● YOUR ASSIGNMENT
With the material below, print exactly the lines between the line holding "From this spectrogram, transcribe" and the line holding "Can you read", inclusive. Add nothing else.

● DATA FOR THE TASK

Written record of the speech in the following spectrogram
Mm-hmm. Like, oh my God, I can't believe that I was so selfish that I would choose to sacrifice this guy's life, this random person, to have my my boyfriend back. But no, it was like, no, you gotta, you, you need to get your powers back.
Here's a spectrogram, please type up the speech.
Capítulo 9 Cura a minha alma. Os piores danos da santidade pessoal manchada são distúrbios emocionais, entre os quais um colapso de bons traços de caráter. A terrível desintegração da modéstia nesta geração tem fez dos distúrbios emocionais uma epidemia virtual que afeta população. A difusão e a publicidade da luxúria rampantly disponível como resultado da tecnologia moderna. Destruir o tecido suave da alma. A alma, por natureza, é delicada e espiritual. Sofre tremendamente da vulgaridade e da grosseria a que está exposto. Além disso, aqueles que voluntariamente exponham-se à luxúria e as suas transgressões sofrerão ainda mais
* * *
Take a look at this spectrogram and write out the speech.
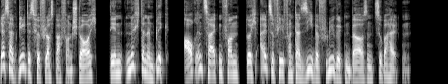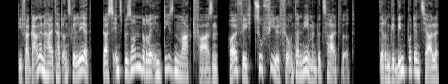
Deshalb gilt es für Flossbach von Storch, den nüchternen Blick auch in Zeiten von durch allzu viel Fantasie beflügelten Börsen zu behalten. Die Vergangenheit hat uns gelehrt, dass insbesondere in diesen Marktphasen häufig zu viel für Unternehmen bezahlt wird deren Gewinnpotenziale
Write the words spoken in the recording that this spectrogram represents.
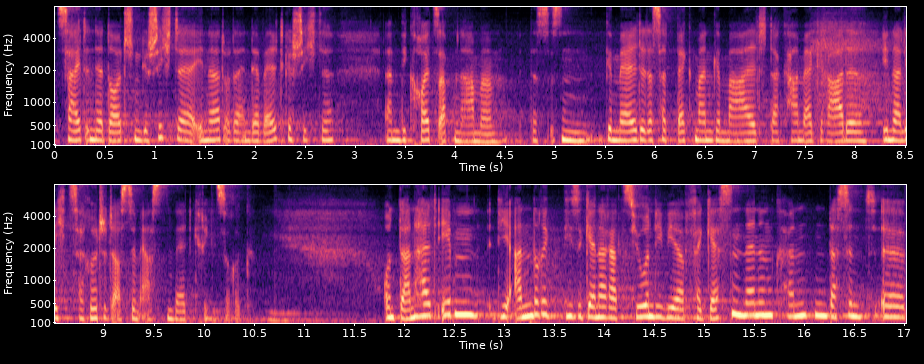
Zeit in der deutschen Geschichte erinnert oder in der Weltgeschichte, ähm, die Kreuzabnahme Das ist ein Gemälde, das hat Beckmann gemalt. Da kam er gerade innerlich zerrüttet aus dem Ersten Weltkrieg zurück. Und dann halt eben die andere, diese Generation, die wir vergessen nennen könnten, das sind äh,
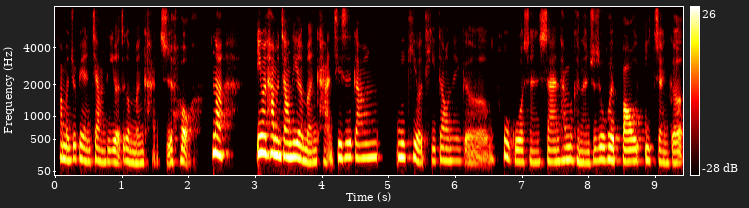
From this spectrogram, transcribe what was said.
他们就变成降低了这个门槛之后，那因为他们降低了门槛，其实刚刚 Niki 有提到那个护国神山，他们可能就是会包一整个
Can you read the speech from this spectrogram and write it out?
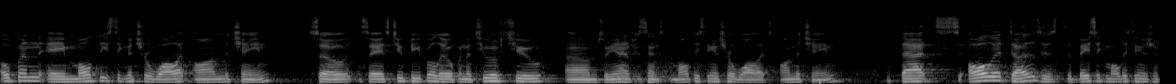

● RESULT
From this spectrogram, transcribe what was said.
他们就变成降低了这个门槛之后，那因为他们降低了门槛，其实刚刚 Niki 有提到那个护国神山，他们可能就是会包一整个
Can you read the speech from this spectrogram and write it out?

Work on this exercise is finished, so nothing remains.